- Opening Delimiter -

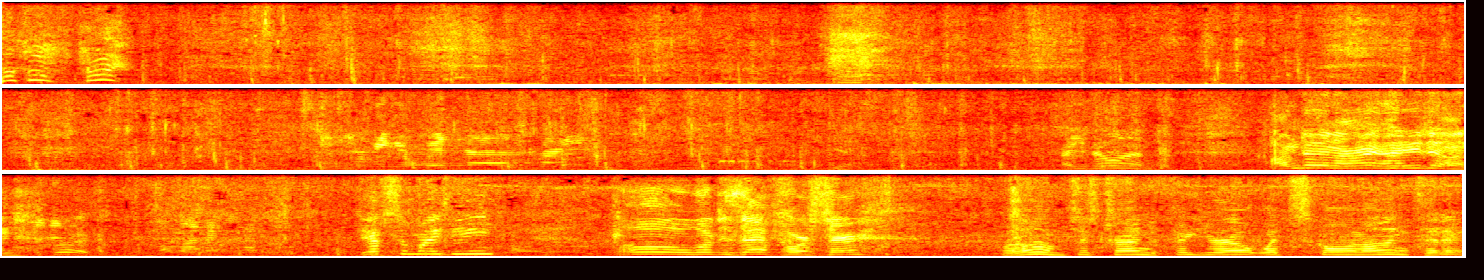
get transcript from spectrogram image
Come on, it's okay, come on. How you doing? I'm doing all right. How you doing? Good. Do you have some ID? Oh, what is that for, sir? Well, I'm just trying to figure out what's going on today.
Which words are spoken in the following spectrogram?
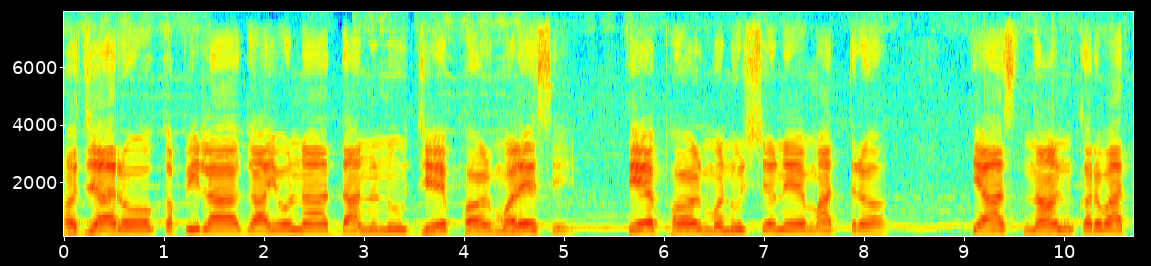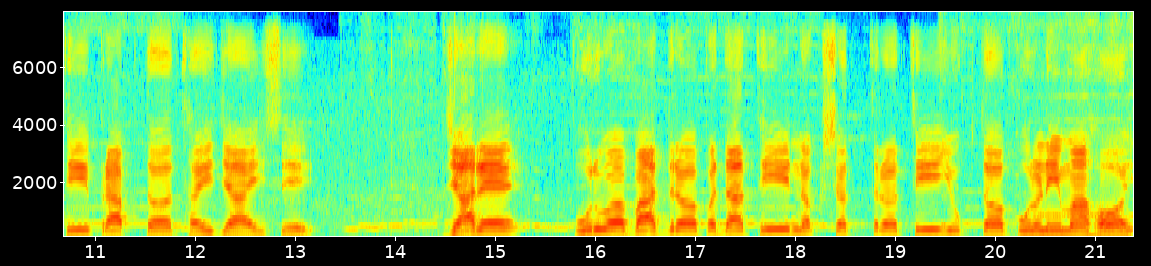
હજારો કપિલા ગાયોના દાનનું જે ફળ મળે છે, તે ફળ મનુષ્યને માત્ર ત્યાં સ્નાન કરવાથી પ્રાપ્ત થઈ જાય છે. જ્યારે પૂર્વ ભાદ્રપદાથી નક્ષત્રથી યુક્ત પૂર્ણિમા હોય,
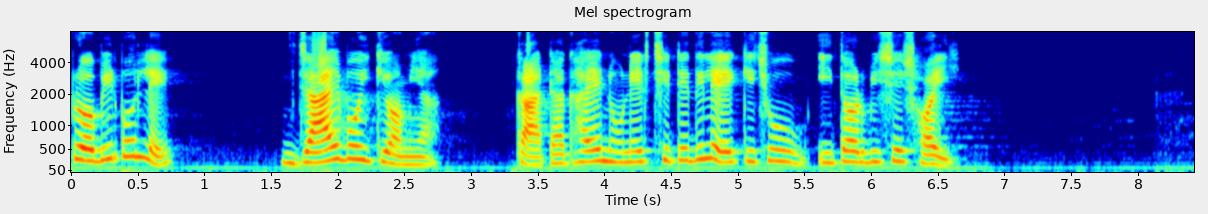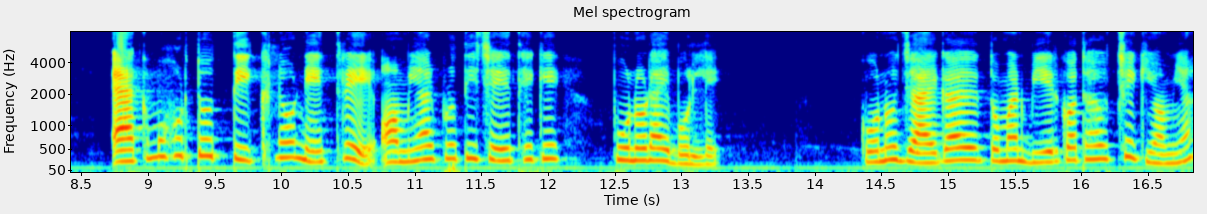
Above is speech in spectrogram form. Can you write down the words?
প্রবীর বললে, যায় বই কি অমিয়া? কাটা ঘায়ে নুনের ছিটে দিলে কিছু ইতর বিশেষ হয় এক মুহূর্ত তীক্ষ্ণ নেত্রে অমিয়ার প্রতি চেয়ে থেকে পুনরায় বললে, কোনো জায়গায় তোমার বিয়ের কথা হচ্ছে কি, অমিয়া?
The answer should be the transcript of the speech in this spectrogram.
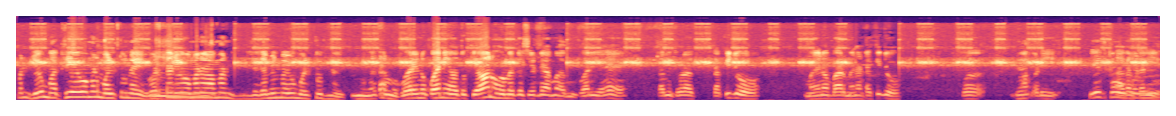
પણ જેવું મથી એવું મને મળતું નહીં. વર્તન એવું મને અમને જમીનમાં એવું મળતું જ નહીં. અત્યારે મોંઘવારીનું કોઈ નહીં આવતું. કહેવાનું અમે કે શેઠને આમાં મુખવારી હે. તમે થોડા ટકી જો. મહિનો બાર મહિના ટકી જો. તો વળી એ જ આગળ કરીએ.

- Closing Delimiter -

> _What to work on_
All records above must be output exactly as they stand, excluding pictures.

> _Result for this task_
get transcript from spectrogram image
Come on, it's okay, come on. How you doing? I'm doing all right. How you doing? Good. Do you have some ID? Oh, what is that for, sir? Well, I'm just trying to figure out what's going on today.
Which words are spoken in the following spectrogram?
હજારો કપિલા ગાયોના દાનનું જે ફળ મળે છે, તે ફળ મનુષ્યને માત્ર ત્યાં સ્નાન કરવાથી પ્રાપ્ત થઈ જાય છે. જ્યારે પૂર્વ ભાદ્રપદાથી નક્ષત્રથી યુક્ત પૂર્ણિમા હોય,
Above is speech in spectrogram form. Can you write down the words?
প্রবীর বললে, যায় বই কি অমিয়া? কাটা ঘায়ে নুনের ছিটে দিলে কিছু ইতর বিশেষ হয় এক মুহূর্ত তীক্ষ্ণ নেত্রে অমিয়ার প্রতি চেয়ে থেকে পুনরায় বললে, কোনো জায়গায় তোমার বিয়ের কথা হচ্ছে কি, অমিয়া?
The answer should be the transcript of the speech in this spectrogram.
પણ જેવું મથી એવું મને મળતું નહીં. વર્તન એવું મને અમને જમીનમાં એવું મળતું જ નહીં. અત્યારે મોંઘવારીનું કોઈ નહીં આવતું. કહેવાનું અમે કે શેઠને આમાં મુખવારી હે. તમે થોડા ટકી જો. મહિનો બાર મહિના ટકી જો. તો વળી એ જ આગળ કરીએ.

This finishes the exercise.